▶ [Available data]
*-*-*
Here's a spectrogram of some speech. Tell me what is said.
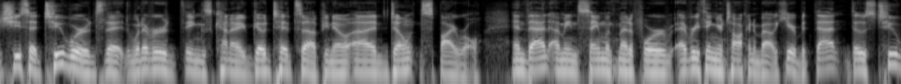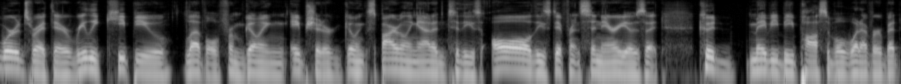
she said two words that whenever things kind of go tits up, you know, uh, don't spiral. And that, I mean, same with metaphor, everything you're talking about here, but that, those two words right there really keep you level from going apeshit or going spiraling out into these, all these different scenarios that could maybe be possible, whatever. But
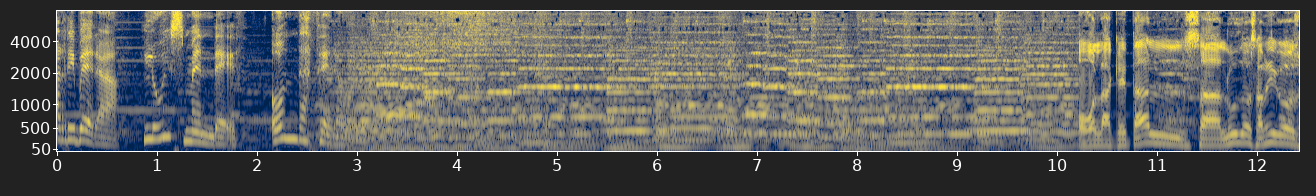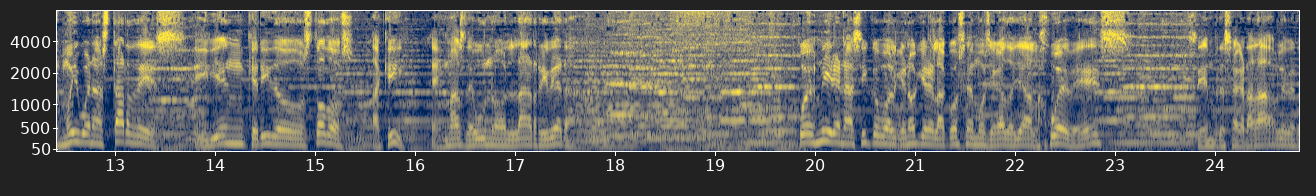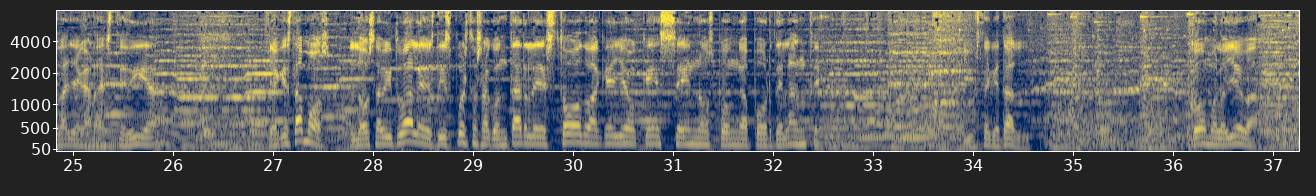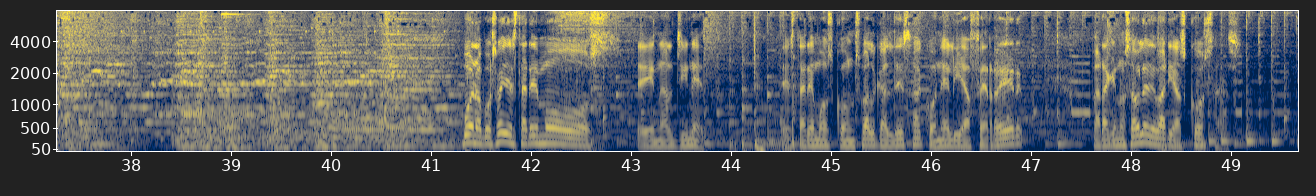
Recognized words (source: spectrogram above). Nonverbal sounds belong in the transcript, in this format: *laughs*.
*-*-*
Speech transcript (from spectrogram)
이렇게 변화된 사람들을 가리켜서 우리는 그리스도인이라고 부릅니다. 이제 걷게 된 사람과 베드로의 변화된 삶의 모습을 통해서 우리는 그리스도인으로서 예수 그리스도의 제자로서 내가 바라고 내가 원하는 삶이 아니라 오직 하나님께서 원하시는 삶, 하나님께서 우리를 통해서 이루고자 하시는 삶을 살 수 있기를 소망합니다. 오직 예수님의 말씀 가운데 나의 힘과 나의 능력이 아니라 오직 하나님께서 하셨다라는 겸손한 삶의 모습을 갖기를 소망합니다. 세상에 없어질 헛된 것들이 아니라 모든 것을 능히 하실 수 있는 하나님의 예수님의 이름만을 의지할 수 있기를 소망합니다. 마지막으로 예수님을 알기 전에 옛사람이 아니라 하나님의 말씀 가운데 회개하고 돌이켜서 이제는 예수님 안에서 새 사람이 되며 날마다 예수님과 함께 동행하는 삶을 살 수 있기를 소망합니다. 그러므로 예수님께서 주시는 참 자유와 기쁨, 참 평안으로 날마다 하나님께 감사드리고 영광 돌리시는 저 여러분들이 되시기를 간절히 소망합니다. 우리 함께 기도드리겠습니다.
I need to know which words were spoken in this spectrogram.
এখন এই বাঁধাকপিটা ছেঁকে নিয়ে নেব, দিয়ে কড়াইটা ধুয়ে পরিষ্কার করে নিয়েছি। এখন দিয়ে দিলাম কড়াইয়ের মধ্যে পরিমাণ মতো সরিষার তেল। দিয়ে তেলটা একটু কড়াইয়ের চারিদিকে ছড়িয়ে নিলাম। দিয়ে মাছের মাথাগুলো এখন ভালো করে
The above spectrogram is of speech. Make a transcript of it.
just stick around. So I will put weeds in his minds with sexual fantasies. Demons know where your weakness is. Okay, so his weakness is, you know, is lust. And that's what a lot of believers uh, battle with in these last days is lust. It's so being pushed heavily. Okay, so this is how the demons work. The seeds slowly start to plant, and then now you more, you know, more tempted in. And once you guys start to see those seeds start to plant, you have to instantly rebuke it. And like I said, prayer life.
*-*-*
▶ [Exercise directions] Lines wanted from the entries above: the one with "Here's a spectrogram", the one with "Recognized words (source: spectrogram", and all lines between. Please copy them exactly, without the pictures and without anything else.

▶ [Response to the task]
Here's a spectrogram of some speech. Tell me what is said.
she said two words that whenever things kind of go tits up, you know, uh, don't spiral. And that, I mean, same with metaphor, everything you're talking about here, but that, those two words right there really keep you level from going apeshit or going spiraling out into these, all these different scenarios that could maybe be possible, whatever. But
Recognized words (source: spectrogram above). Nonverbal sounds belong in the transcript, in this format: *laughs*.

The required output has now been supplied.